Data under study:
Content starts

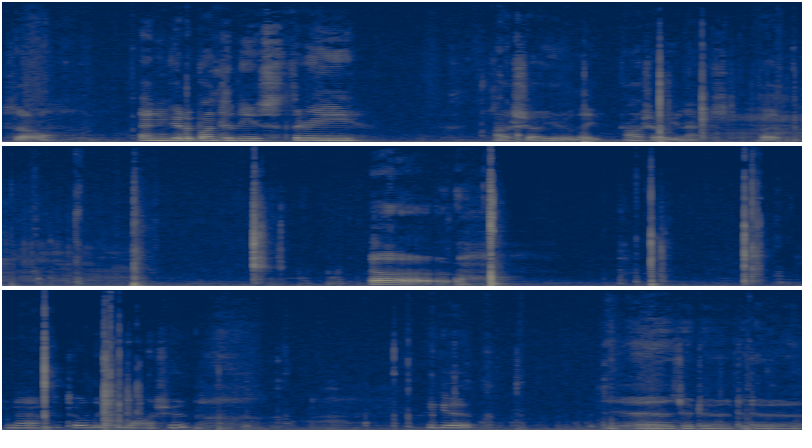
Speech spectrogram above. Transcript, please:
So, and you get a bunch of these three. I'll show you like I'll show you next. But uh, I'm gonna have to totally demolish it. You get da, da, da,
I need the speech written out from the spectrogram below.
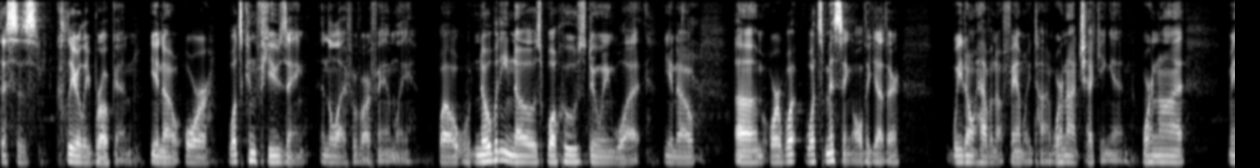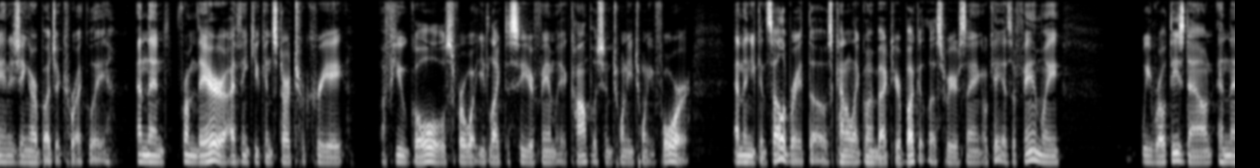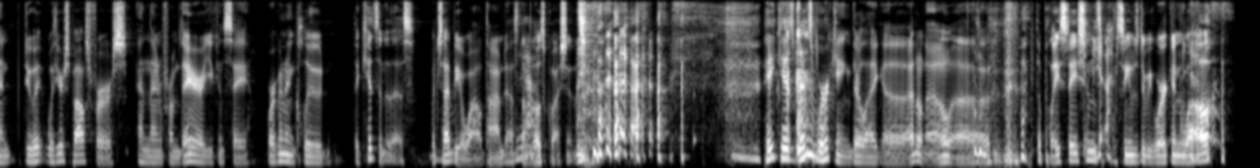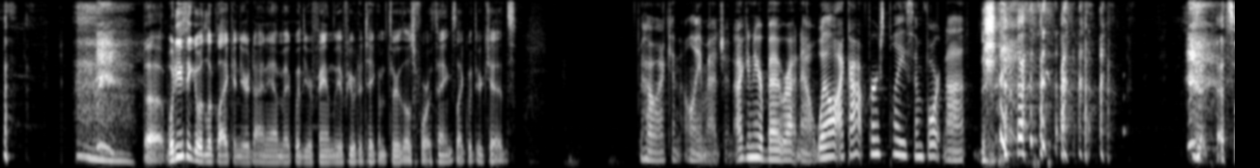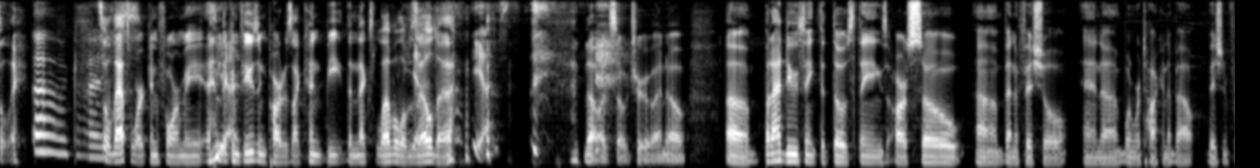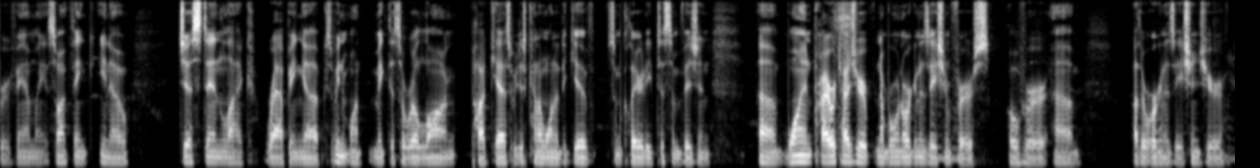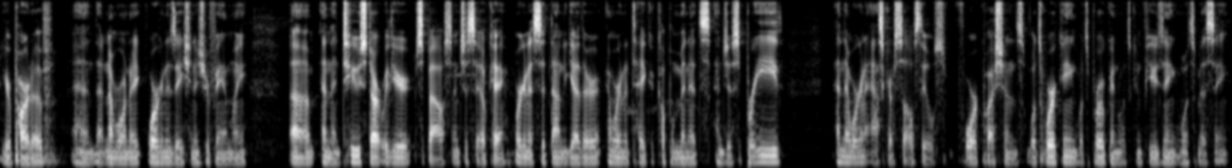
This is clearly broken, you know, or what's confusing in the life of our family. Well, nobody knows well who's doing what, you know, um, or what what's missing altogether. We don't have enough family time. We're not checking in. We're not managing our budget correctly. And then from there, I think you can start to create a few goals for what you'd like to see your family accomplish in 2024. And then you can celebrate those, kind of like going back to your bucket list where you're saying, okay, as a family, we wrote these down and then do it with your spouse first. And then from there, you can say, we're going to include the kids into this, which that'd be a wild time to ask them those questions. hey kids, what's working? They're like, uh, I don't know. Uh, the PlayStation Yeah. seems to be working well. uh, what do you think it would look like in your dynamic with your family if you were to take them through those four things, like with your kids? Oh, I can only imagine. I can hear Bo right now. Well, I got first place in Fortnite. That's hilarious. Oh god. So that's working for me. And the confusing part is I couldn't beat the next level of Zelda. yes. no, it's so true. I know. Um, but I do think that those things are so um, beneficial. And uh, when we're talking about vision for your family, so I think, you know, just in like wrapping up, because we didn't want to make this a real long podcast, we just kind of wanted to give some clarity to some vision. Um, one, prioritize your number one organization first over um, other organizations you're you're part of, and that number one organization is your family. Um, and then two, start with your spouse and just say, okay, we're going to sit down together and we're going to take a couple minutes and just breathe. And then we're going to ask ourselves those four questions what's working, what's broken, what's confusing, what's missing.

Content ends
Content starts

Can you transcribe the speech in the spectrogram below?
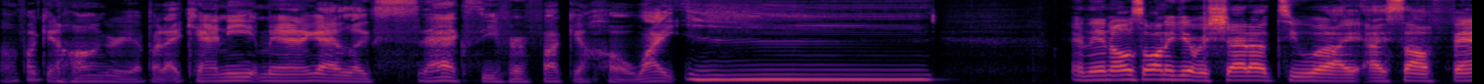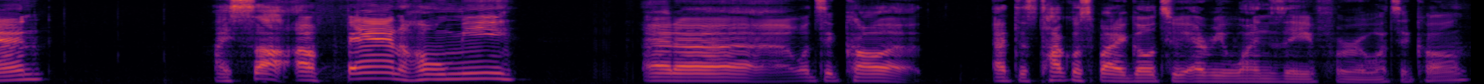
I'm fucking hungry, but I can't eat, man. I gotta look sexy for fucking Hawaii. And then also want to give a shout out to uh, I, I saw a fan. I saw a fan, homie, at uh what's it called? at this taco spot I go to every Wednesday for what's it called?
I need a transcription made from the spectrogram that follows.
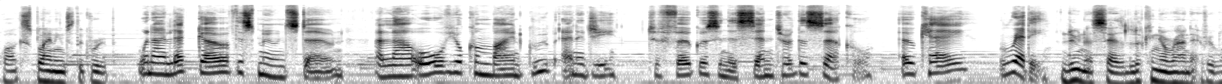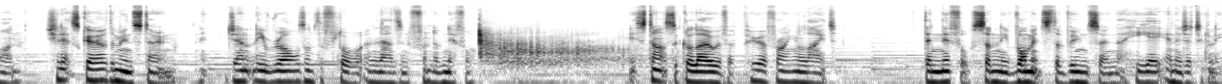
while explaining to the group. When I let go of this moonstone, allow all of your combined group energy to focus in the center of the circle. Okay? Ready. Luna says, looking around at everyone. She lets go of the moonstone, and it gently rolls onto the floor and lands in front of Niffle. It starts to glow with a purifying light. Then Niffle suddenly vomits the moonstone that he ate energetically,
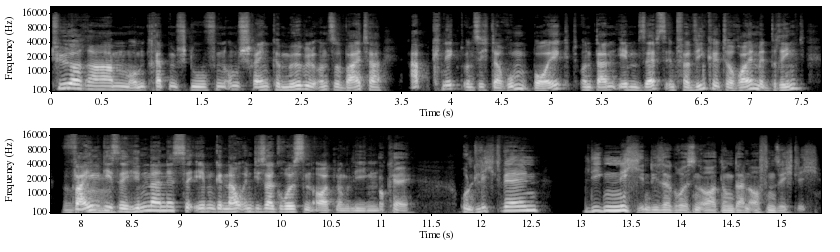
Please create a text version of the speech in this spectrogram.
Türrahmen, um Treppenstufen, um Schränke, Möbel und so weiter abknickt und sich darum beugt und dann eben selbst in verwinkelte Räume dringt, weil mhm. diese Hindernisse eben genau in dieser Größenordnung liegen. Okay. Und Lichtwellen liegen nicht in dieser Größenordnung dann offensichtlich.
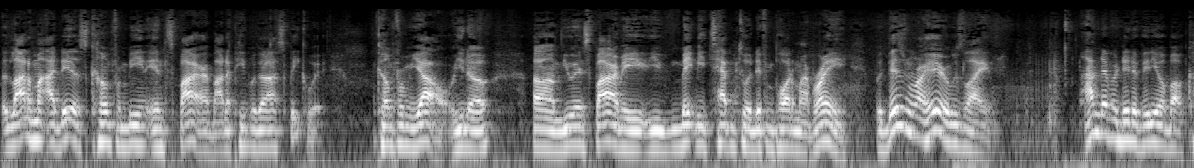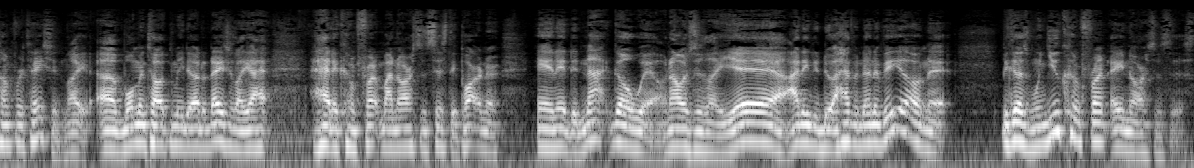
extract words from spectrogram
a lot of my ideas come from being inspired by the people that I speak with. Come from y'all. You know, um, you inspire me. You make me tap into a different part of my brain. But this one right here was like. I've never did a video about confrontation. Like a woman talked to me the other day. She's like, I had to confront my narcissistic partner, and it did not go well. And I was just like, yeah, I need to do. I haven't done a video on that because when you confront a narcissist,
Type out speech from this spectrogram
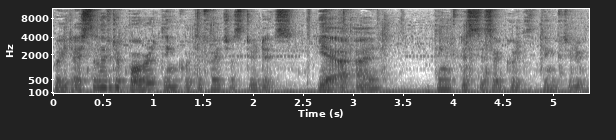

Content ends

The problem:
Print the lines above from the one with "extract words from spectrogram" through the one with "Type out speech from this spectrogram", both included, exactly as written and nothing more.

Written answer:
extract words from spectrogram
a lot of my ideas come from being inspired by the people that I speak with. Come from y'all. You know, um, you inspire me. You make me tap into a different part of my brain. But this one right here was like. I've never did a video about confrontation. Like a woman talked to me the other day. She's like, I had to confront my narcissistic partner, and it did not go well. And I was just like, yeah, I need to do. I haven't done a video on that because when you confront a narcissist,
Type out speech from this spectrogram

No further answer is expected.